[Data items]
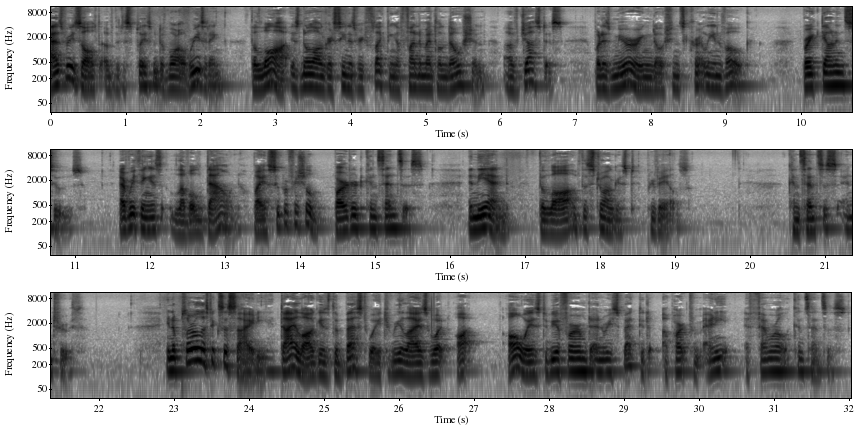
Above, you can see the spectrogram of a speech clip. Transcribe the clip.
As a result of the displacement of moral reasoning, the law is no longer seen as reflecting a fundamental notion of justice, but as mirroring notions currently in vogue. Breakdown ensues. Everything is leveled down by a superficial bartered consensus. In the end, the law of the strongest prevails. Consensus and truth. In a pluralistic society, dialogue is the best way to realize what ought always to be affirmed and respected apart from any ephemeral consensus.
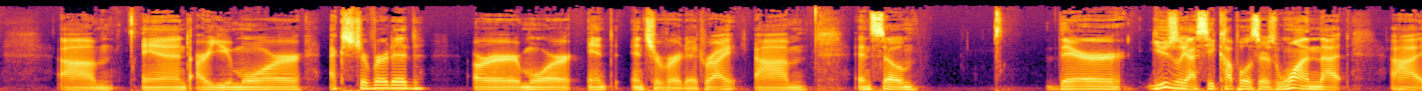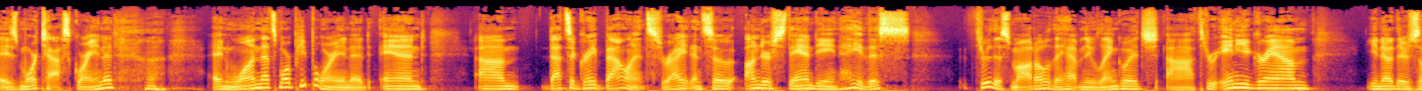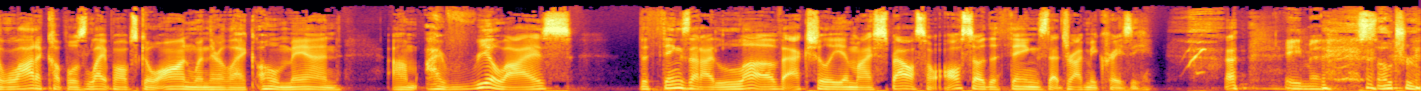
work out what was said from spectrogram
um, and are you more extroverted or more in- introverted, right? Um, and so there, usually I see couples, there's one that uh, is more task oriented and one that's more people oriented. And um, that's a great balance, right? And so understanding, hey, this, through this model, they have new language. Uh, through Enneagram, you know, there's a lot of couples light bulbs go on when they're like, oh man, um, I realize the things that I love actually in my spouse are also the things that drive me crazy. Amen. so true.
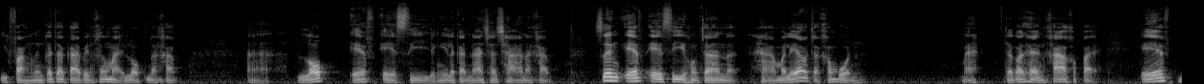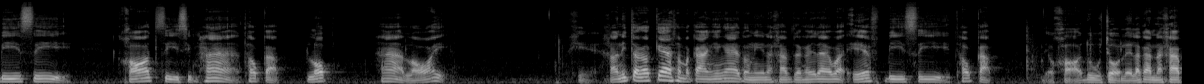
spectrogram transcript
อีกฝั่งหนึ่งก็จะกลายเป็นเครื่องหมายลบนะครับลบ FAC อย่างนี้แล้วกันนะช้าๆนะครับ ซึ่ง FAC ของจารย์น่ะหามาแล้วจากข้างบนนะอาจารย์ก็แทนค่าเข้าไป FBC cos 45 เท่ากับลบ500โอ เคคคราวนี้จันก็แก้สมการง่ายๆตรงนี้นะครับจันก็ได้ว่า f b c เท่ากับ เดี๋ยวขอดูโจทย์เลยแล้วกันนะครับ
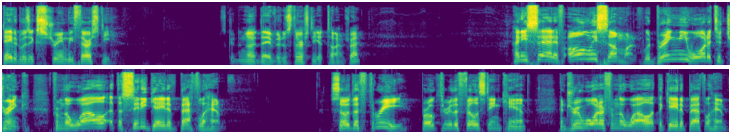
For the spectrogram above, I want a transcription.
David was extremely thirsty. It's good to know David was thirsty at times, right? And he said, If only someone would bring me water to drink from the well at the city gate of Bethlehem. So the three broke through the Philistine camp and drew water from the well at the gate of Bethlehem.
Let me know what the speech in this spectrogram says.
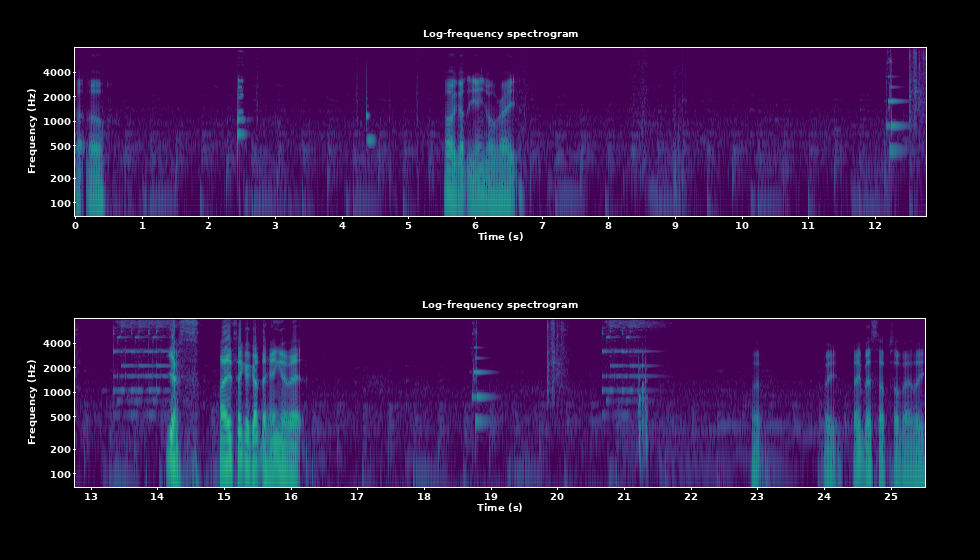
Uh-oh. Oh, I got the angle right. Yes! I think I got the hang of it. What? Wait, did I mess up so badly?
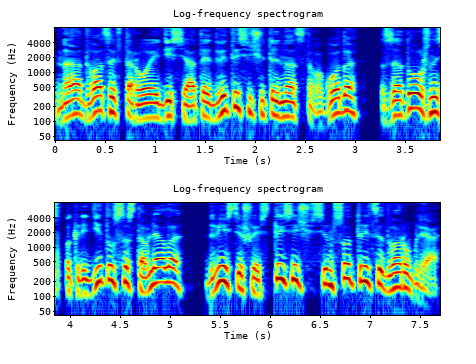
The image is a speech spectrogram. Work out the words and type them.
На 22.10.2013 года задолженность по кредиту составляла 206 732 рубля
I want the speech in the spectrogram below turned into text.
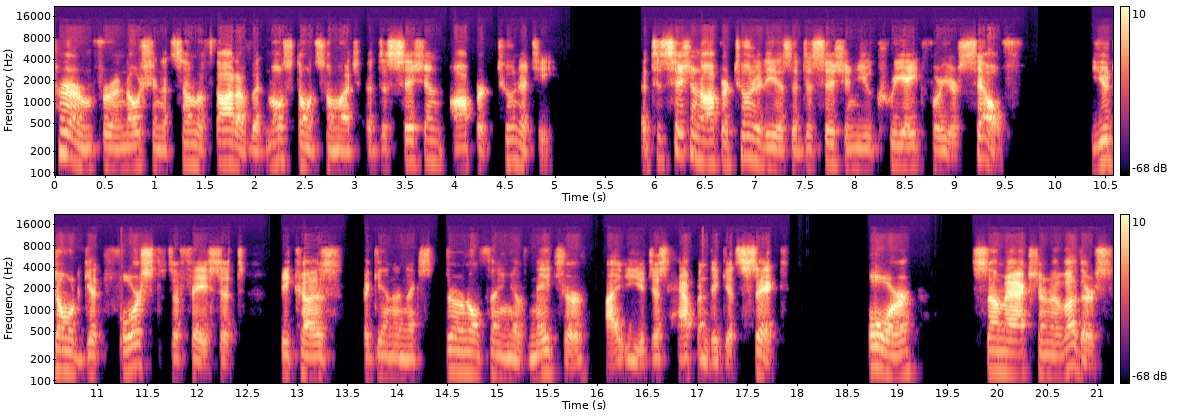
term for a notion that some have thought of, but most don't so much a decision opportunity. A decision opportunity is a decision you create for yourself. You don't get forced to face it because again an external thing of nature i.e you just happen to get sick or some action of others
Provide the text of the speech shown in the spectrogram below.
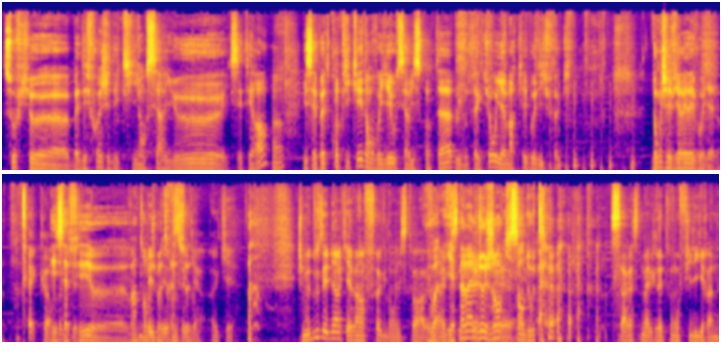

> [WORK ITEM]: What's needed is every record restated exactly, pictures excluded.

> [ANSWER SPACE]:
Above, you can see the spectrogram of a speech clip. Transcribe the clip.
As a result of the displacement of moral reasoning, the law is no longer seen as reflecting a fundamental notion of justice, but as mirroring notions currently in vogue. Breakdown ensues. Everything is leveled down by a superficial bartered consensus. In the end, the law of the strongest prevails. Consensus and truth. In a pluralistic society, dialogue is the best way to realize what ought always to be affirmed and respected apart from any ephemeral consensus.
work out what was said from spectrogram
um, and are you more extroverted or more in- introverted, right? Um, and so there, usually I see couples, there's one that uh, is more task oriented and one that's more people oriented. And um, that's a great balance, right? And so understanding, hey, this, through this model, they have new language. Uh, through Enneagram, you know, there's a lot of couples light bulbs go on when they're like, oh man, um, I realize the things that I love actually in my spouse are also the things that drive me crazy. Amen. so true.
spectrogram transcript
อีกฝั่งหนึ่งก็จะกลายเป็นเครื่องหมายลบนะครับลบ FAC อย่างนี้แล้วกันนะช้าๆนะครับ ซึ่ง FAC ของจารย์น่ะหามาแล้วจากข้างบนนะอาจารย์ก็แทนค่าเข้าไป FBC cos 45 เท่ากับลบ500โอ เคคคราวนี้จันก็แก้สมการง่ายๆตรงนี้นะครับจันก็ได้ว่า f b c เท่ากับ เดี๋ยวขอดูโจทย์เลยแล้วกันนะครับ
For the spectrogram above, I want a transcription.
David was extremely thirsty. It's good to know David was thirsty at times, right? And he said, If only someone would bring me water to drink from the well at the city gate of Bethlehem. So the three broke through the Philistine camp and drew water from the well at the gate of Bethlehem.
Let me know what the speech in this spectrogram says.
Uh-oh. Oh, I got the angle right. Yes! I think I got the hang of it. What? Wait, did I mess up so badly?
The image is a speech spectrogram. Work out the words and type them.
На 22.10.2013 года задолженность по кредиту составляла 206 732 рубля
I want the speech in the spectrogram below turned into text.
term for a notion that some have thought of, but most don't so much a decision opportunity. A decision opportunity is a decision you create for yourself. You don't get forced to face it because again an external thing of nature i.e you just happen to get sick or some action of others
Provide the text of the speech shown in the spectrogram below.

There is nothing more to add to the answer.